[Records drawn from a dataset]

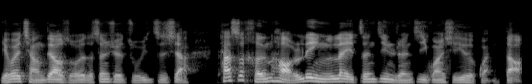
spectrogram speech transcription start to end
也会强调所谓的升学主义之下，它是很好另类增进人际关系的管道。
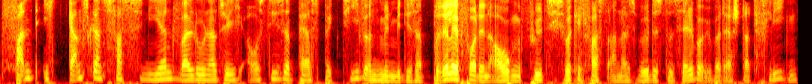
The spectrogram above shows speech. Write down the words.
fand ich ganz, ganz faszinierend, weil du natürlich aus dieser Perspektive und mit, mit dieser Brille vor den Augen fühlt sich wirklich fast an, als würdest du selber über der Stadt fliegen.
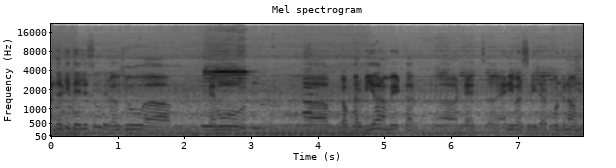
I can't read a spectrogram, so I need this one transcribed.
అందరికీ తెలుసు ఈరోజు మేము doctor B R Ambedkar death anniversary జరుపుకుంటున్నాము.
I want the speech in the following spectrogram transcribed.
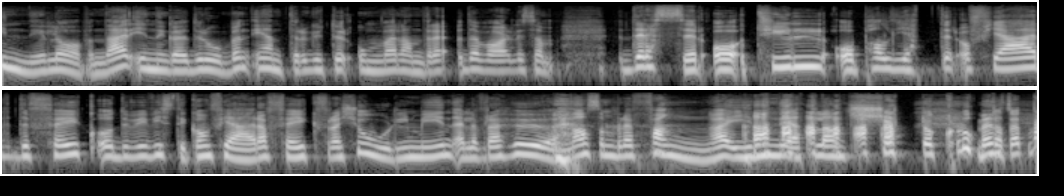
inni låven der, inni garderoben, jenter og gutter om hverandre. Det var liksom dresser og tyll og paljetter og fjær. Det føyk, og vi visste ikke om fjæra føyk fra kjolen min eller fra høna som ble fanga inn i et eller annet skjørt og klukka Men- seg.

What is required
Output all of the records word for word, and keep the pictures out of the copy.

Task answer
spectrogram speech transcription start to end
也会强调所谓的升学主义之下，它是很好另类增进人际关系的管道。
The spectrogram above shows speech. Write down the words.
fand ich ganz, ganz faszinierend, weil du natürlich aus dieser Perspektive und mit, mit dieser Brille vor den Augen fühlt sich wirklich fast an, als würdest du selber über der Stadt fliegen.
I can't read a spectrogram, so I need this one transcribed.
అందరికీ తెలుసు ఈరోజు మేము doctor B R Ambedkar death anniversary జరుపుకుంటున్నాము.
I want the speech in the following spectrogram transcribed.
inni låven der, inni garderoben, jenter og gutter om hverandre. Det var liksom dresser og tyll og paljetter og fjær. Det føyk, og vi visste ikke om fjæra føyk fra kjolen min eller fra høna som ble fanga inn i et eller annet skjørt og klukka Men- seg.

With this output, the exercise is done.